In its response to the complaint, the tenant contended that the COVI D-19 pandernic qualified as an unforeseen event under the force majeure clause of the contract. The court acknowledged that the pandemic would qualify as an unforeseen event and could excuse performance of the contract if the connection between the pandemic and the defense had been made. The court noted that defendant had failed to show that COVID-19 restrictions had directly impacted its ability to pay rent and thus denied the defense.

As in the Ederra case, in cases where the affected contract is not held to be rescinded or unenforceable for illegality, courts are open to reform the contracts based on their equitable powers. Thus, in another example of the successful application of the cornbination of the defense of impracticability and affirmative defense of reformation, the parties entered into a lease for space that was specifically designated for use as a restaurant, Caffe Nero.14 Following the onset of COVI D-19, and the governor’s stay-at­home order, the restaurant was prohibited from offering dine-in services; it was forced to choose between lirniting its services to take-out food or closing. Caffe Nero chose to close and subsequently infonned the lessor that it could not pay rent until it was allowed to reopen for dinein services. The landlord responded by notifying Caffe Nero that it would be in default unless it paid the unpaid rent within five days. Caffe Nero did not do so, leading to a lawsuit by the landlord. The court found that the lessee’s performance under the lease had been excused during the shutdown period, from March to June 2020, under the doctrine of frustration of purpose since the objective of the lease, narnely, offering dine-in services, had been frustrated by the governor’s stay-at-home order. As in the Orange County court’s Ederra decision, the Caffe Nero court ruled that defendant was not in default under the lease.

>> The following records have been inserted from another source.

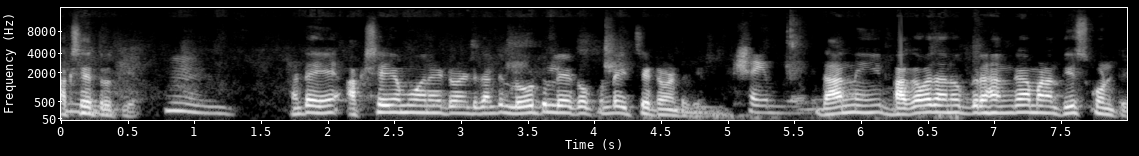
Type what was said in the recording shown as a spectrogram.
అక్షయ తృతీయ. అంటే అక్షయము అనేటువంటిది అంటే లోటు లేకోకుండా ఇచ్చేటువంటిది. దాన్ని భగవద్ అనుగ్రహంగా మనం తీసుకుంటే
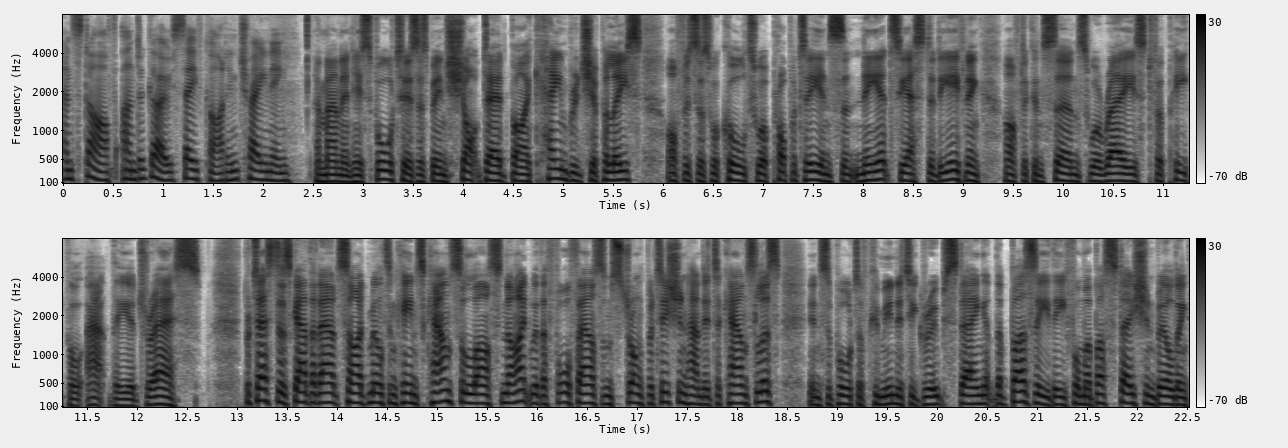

The related but distinct doctrines of impossibility, impracticability, frustration of purpose, and illegality can operate to excuse performance of certain COVID-19 impacted contracts. However, the party seeking to invoke the doctrines must clearly and convincingly link the restrictions and limitations imposed or caused by the pandemic to its inability to perforrn its contractual obligations. In addition, the party invoking such defenses should seek a remedy of rescission, unenforceability, or reformation that is supported by the equities of its particular facts and circumstances.


(1)          See Vernon v. Los Angeles, 45 Cal. 2d 710 (1955).

(2)          Id.

(3)          Maywood Police Officers Ass’n v. City of Maywood, 2016 WL 399780, at *5 (Cal. App. 2016).

(4)          Lloyd v. Murphy, 25 Cal. 2d 48, 53-55 (1944).

(5)          Id.

(6)          Daversa-Evdyriadis v. Norwegian Air Shuttle ASA, No. EDCV 20-767-JGB(SPX), 2020 WL 5625740, at *2 (C.D. Cal. Sept. 17, 2020).

(7)          Id. at *5.

(8)          Cal. Civ. Code§ 1511(1).

(9)          Indus. Dev. & Land Co. v.

(10)        Johnson v. Atkins, 53 Cal. App. 2d 430 (1942).

(11)        Exec. Order N-33-20.

(12)        Kashani v. Tsann Kuen China Enter. Co., 118 Cal. App. 4th 531, 532 (2004).

(13)        Palm Springs Mile Associates, Ltd. v. Kirkland’s Stores, Inc., 2020 WL 5411353, at *2 (S.D. Fla. 2020).

(14)        UMNV 205-207 Newbury, LLC v. Caffe Nero Americas Inc., No. 2084CV01493- BLS2, 2021 WL 956069, at *2 (Mass. Super. Feb. 8, 2021).